Little Rock’s Vontia Mitchell will discuss ways cities can develop soft skills for youth during a session at the Neighborhoods, USA Conference in Memphis.
City jobs programs are important steps to engage a community’s youth population. It gives the students a needed paycheck while also offering unique skills.
In Little Rock, Arkansas, the program takes the effort a step further, also helping students develop soft skills. Vontia Mitchell, a Specialist in the Little Rock Community Programs Department, is in Memphis as part of the 41st Annual Neighborhoods, USA Conference
. She will lead a presentation titled “A Measure of Success” on May 27 that examines the city of Little Rock’s Career Crash Course program that she and Shandrea Murphy created last year.
In Little Rock, it was clear that employers saw a lack of soft skills from potential employees, particularly young adults. In an effort to reduce the number of youth leaving high school without the necessary skills to thrive in the workplace, the city developed “A Measure of Success,” a series of courses that concentrate on soft skills development through efficient learning strategies.
The course was developed as a Friday add-on of sorts to the city’s summer youth employment program, which has existed successfully for years. It’s garnered national recognition for workforce development and employs about 700 young adults in the city during the summer.
The participants don’t work on Fridays. The Community Programs Department began to look at ways it could leverage that day to teach participants important skills. Dana Dossett, Director of Community Programs for the city of Little Rock, gave the task of figuring out what to do on Fridays to two interns, Mitchell and Murphy.
They had eight days to create a program, including figuring out content, finding instructors and marketing it to students. They were recognized by the state Attorney General’s office for their work.
“When Shandrea and I worked together we were both in school at the time so our approach was to tackle it like it was a school project,” said Mitchell, a graduate student at Arkansas State University at the time. “We thought about things we thought we needed, what we were either taught in or outside school or things we were not taught. For example, a lot of young people don’t know you should ask questions in an interview. It shows your employer you’re interested and you’ve done your research.”
The two thought of the soft skills needed and came up with a list of class titles, making a lesson plan and finding speakers for each of the eight topics.
“For me it was sitting down and looking at the things I needed help with,” said Murphy, a recent graduate of the University of Arkansas at Little Rock with a bachelor’s degree in anthropology. “You go to high school and then college, you’re not thinking about some of the things you need to know. What did I miss out on in school that these kids could need? What is something we didn’t get a chance to get information on that would’ve helped?”
The courses are set up to run five weeks along with the summer jobs program. Students participate in two courses per day, ranging from how to dress properly for a job or on a job interview, to how to interview for a job and proper conduct in an office setting.
In the first year any student could come.

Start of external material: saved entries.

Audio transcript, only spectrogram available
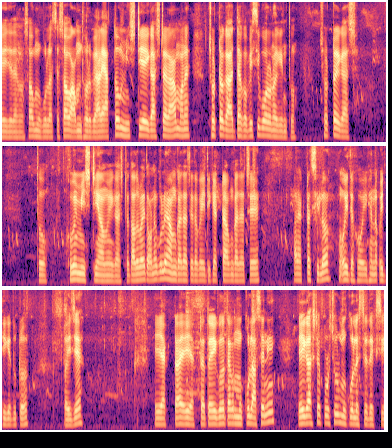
এই যে দেখো সব মুকুল আসছে সব আম ধরবে। আর এত মিষ্টি এই গাছটার আম মানে ছোট্ট গাছ দেখো বেশি বড় না কিন্তু ছোট্টই গাছ। তো খুবই মিষ্টি আম এই গাছটা। দাদুর বাড়িতে অনেকগুলোই আম গাছ আছে দেখো এইদিকে একটা আম গাছ আছে আর একটা ছিল ওই দেখো ওইখানে ওইদিকে দুটো ওই যে এই একটা এই একটা তো এইগুলোতে এখন মুকুল আসেনি। এই গাছটা প্রচুর মুকুল এসছে দেখছি।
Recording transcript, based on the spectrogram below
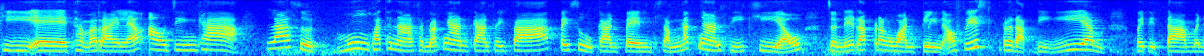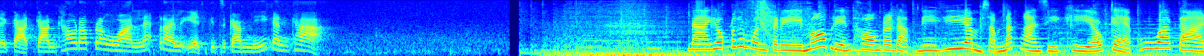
PEA ทำอะไรแล้วเอาจริงค่ะ ล่าสุดมุ่งพัฒนาสำนักงานการไฟฟ้าไปสู่การเป็นสำนักงานสีเขียว จนได้รับรางวัล Green Office ระดับดีเยี่ยม ไปติดตามบรรยากาศการเข้ารับรางวัล และรายละเอียดกิจกรรมนี้กันค่ะนายกรัฐมนตรีมอบเหรียญทองระดับดีเยี่ยม สำนักงานสีเขียวแก่ผู้ว่าการ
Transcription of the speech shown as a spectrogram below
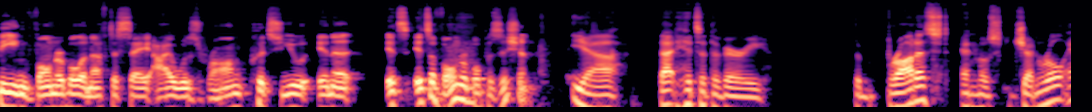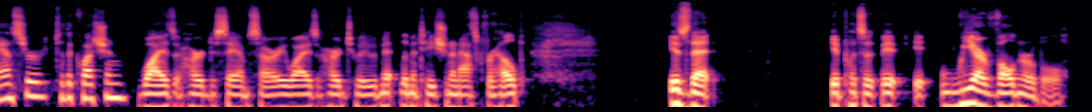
being vulnerable enough to say I was wrong puts you in a it's it's a vulnerable position. Yeah, that hits at the very the broadest and most general answer to the question, why is it hard to say I'm sorry? Why is it hard to admit limitation and ask for help? Is that it puts a it, it we are vulnerable.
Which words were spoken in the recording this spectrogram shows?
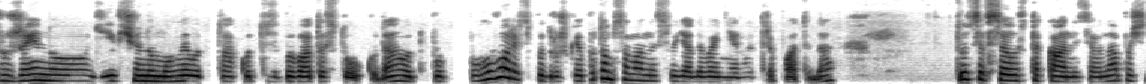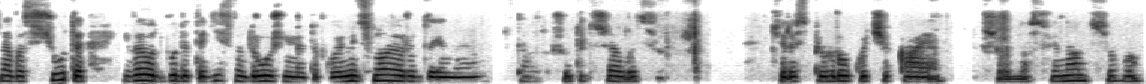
дружину, дівчину могли от так от збивати з толку. Да? От поговорить з подружкою, а потім сама не своя, давай нерви трепати. Да? Тут це все устаканиться, вона почне вас чути, і ви от будете дійсно дружньою, такою міцною родиною. Так, що тут ще ось через півроку чекає? Ще у нас фінансово.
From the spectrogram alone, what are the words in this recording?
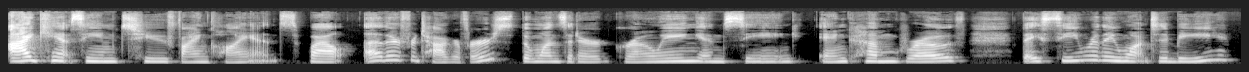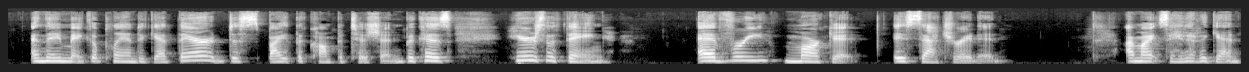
I can't seem to find clients. While other photographers, the ones that are growing and seeing income growth, they see where they want to be and they make a plan to get there despite the competition. Because here's the thing every market is saturated. I might say that again.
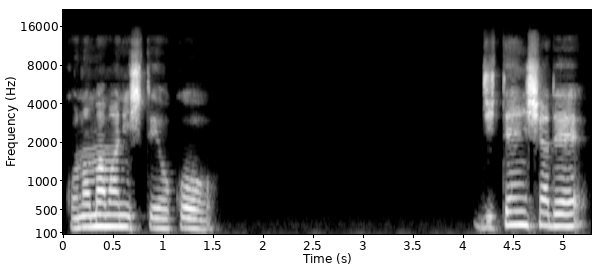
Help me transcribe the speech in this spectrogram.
このままにしておこう。自転車で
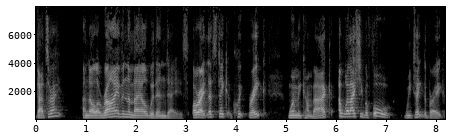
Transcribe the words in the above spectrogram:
That's right. And they'll arrive in the mail within days. All right, let's take a quick break. When we come back, oh, well, actually, before we take the break,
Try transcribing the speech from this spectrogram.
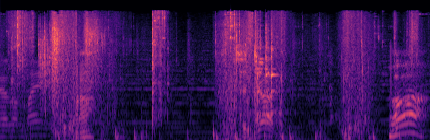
Huh? Sajjad! Ah!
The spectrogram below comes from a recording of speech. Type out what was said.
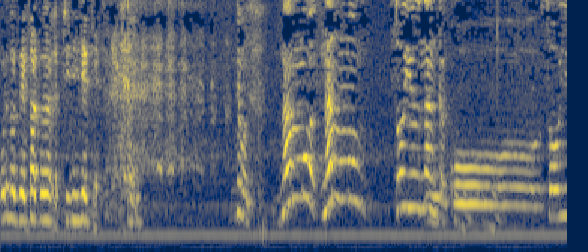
俺のデパートなんか血に出てる。でも何も何もそういうなんかこうそうい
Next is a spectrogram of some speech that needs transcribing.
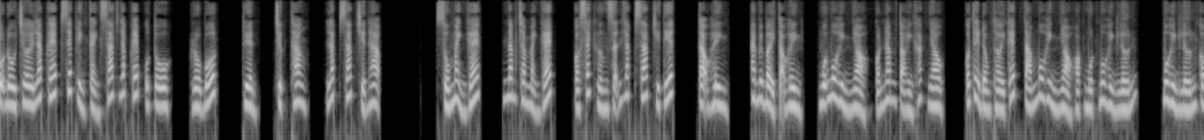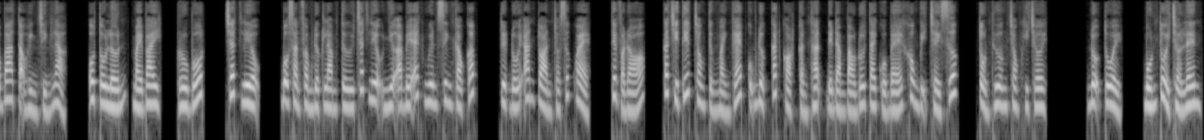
bộ đồ chơi lắp ghép xếp hình cảnh sát lắp ghép ô tô, robot, thuyền, trực thăng, lắp ráp chiến hạm. Số mảnh ghép, 500 mảnh ghép, có sách hướng dẫn lắp ráp chi tiết, tạo hình, 27 tạo hình, mỗi mô hình nhỏ có 5 tạo hình khác nhau, có thể đồng thời ghép 8 mô hình nhỏ hoặc một mô hình lớn. Mô hình lớn có 3 tạo hình chính là ô tô lớn, máy bay, robot, chất liệu. Bộ sản phẩm được làm từ chất liệu như ABS nguyên sinh cao cấp, tuyệt đối an toàn cho sức khỏe. Thêm vào đó, các chi tiết trong từng mảnh ghép cũng được cắt gọt cẩn thận để đảm bảo đôi tay của bé không bị chảy xước, tổn thương trong khi chơi. Độ tuổi, 4 tuổi trở lên,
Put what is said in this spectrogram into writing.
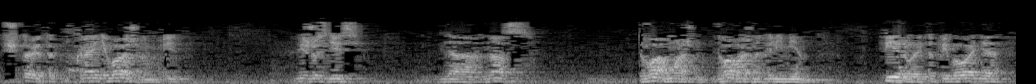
считаю это крайне важным и вижу здесь для нас два важных, два важных элемента. Первое – это пребывание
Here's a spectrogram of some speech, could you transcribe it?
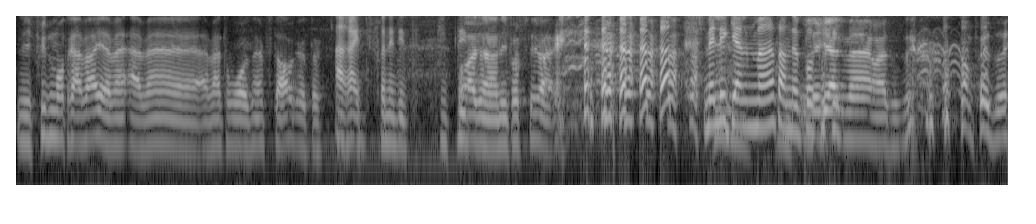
mes fruits de mon travail avant, avant, euh, avant trois ans plus tard. que- Arrête, tu prenais des petites. Ouais, j'en ai profité. Mais légalement, t'en as pas pris. Légalement, ouais, c'est ça. on peut dire.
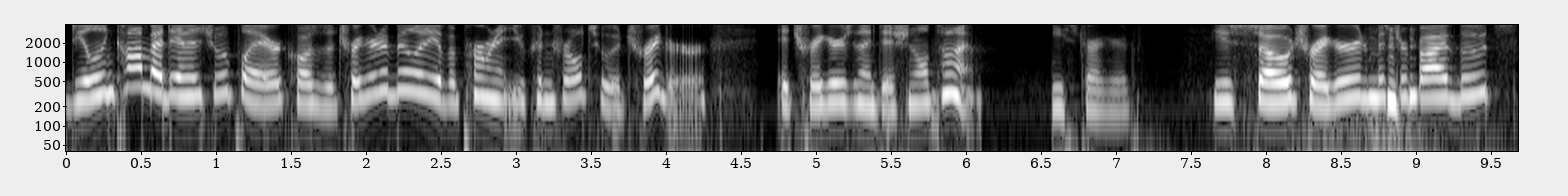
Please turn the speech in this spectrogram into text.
dealing combat damage to a player causes a triggered ability of a permanent you control to a trigger, it triggers an additional time. He's triggered. He's so triggered, Mr. Five Boots.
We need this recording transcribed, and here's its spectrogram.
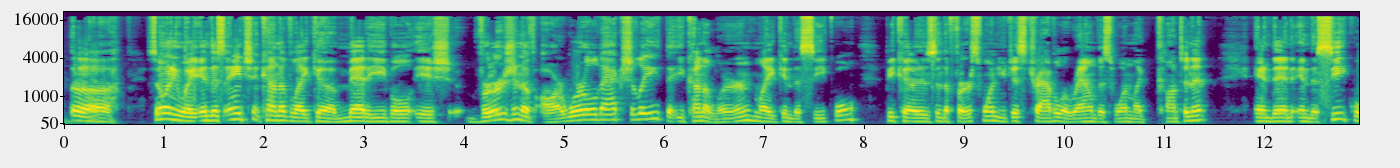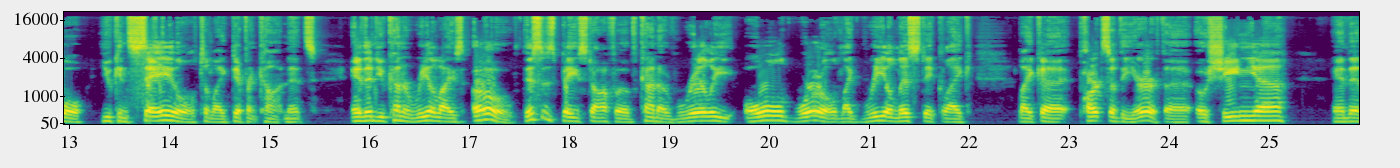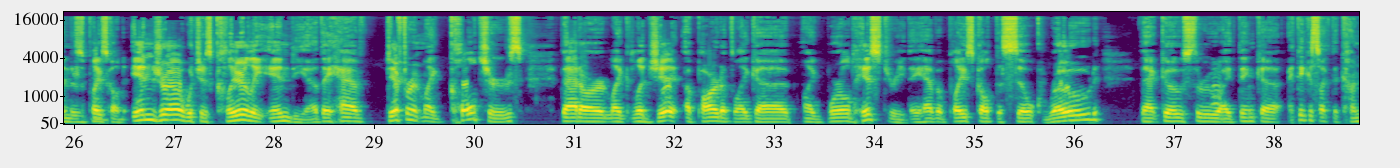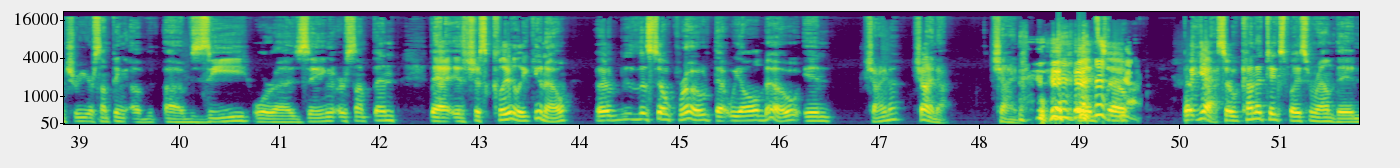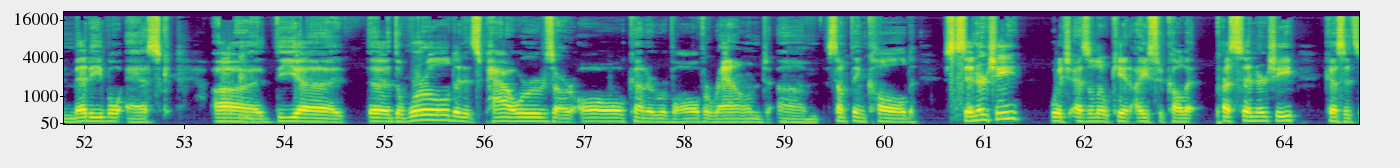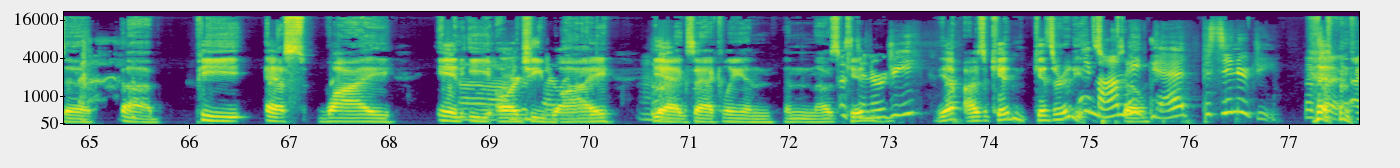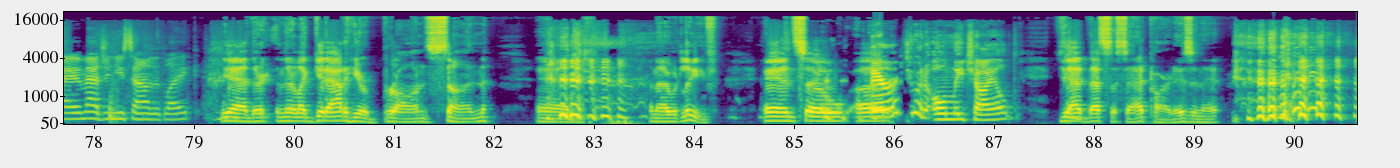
uh so anyway, in this ancient kind of like uh, medieval-ish version of our world actually that you kind of learn like in the sequel because in the first one you just travel around this one like continent and then in the sequel you can sail to like different continents and then you kind of realize oh this is based off of kind of really old world like realistic like like uh parts of the earth uh oceania and then there's a place called indra which is clearly india. They have different like cultures that are like legit a part of like uh like world history they have a place called the silk road that goes through i think uh, i think it's like the country or something of of z or uh, zing or something that is just clearly you know uh, the Silk Road that we all know in China, China, China. and so, Yeah. but yeah, so it kind of takes place around then, medieval esque. Uh, the uh, the the world and its powers are all kind of revolve around um, something called synergy, which as a little kid I used to call it P synergy because it's a uh, P S Y N E R G Y. Mhm. Yeah, exactly. And and I was a kid. synergy. Yep, I was a kid. and Kids are Hey, idiots. mom. so- Hey, dad. Synergy. That's what I imagine you sounded like. yeah, and they're and they're like, "Get out of here, bronze son," and and I would leave. And so, uh, Bear, aren't an only child? Yeah, that's the sad part, isn't it?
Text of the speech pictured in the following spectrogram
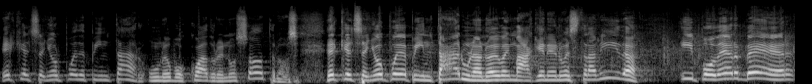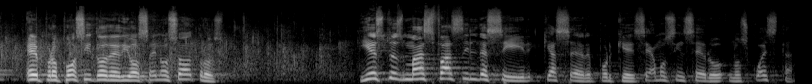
es que el Señor puede pintar un nuevo cuadro en nosotros. Es que el Señor puede pintar una nueva imagen en nuestra vida y poder ver el propósito de Dios en nosotros. Y esto es más fácil decir que hacer porque, seamos sinceros, nos cuesta.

The goal this year is to attract the same 50 students to attend every week. The hook is being first in line for the jobs program next year. Students as young as 13 signed up for the courses last year, in part to improve their chances at a job in the program in future years.
“What we’re seeing is if you finish the program we know you have the soft skills to be successful in the program and you’re placed at the top for next year,” Dossett said. “You’ve done the in-depth work to be successful in the workforce. A big majority of our students (in the jobs program) come back every year.”
An offshoot of the soft skills program is the realization that many of the participants also will be interested in attending college. So a College Crash Course open to 50 students will work in conjunction with the University of Arkansas at Little Rock. Students will learn about the university and its various departments, how to apply for student aid and other things that will make the transition to college life manageable.
And having Murphy and Mitchell involved is crucial for connecting to youth, Dossett said.
“What we want to get across to other cities is a lot of times they’re not paying attention to students,” she said. “This is what it means, not just give them a voice. It’s another thing for them to be actively involved. There’s ownership. And instead of it being someone like me who is 50 there is another Vontia out there watching them. They can relate to them. It makes a big difference and it gives them real-world experience. … We’re trying to get other cities to understand how to trust youth.”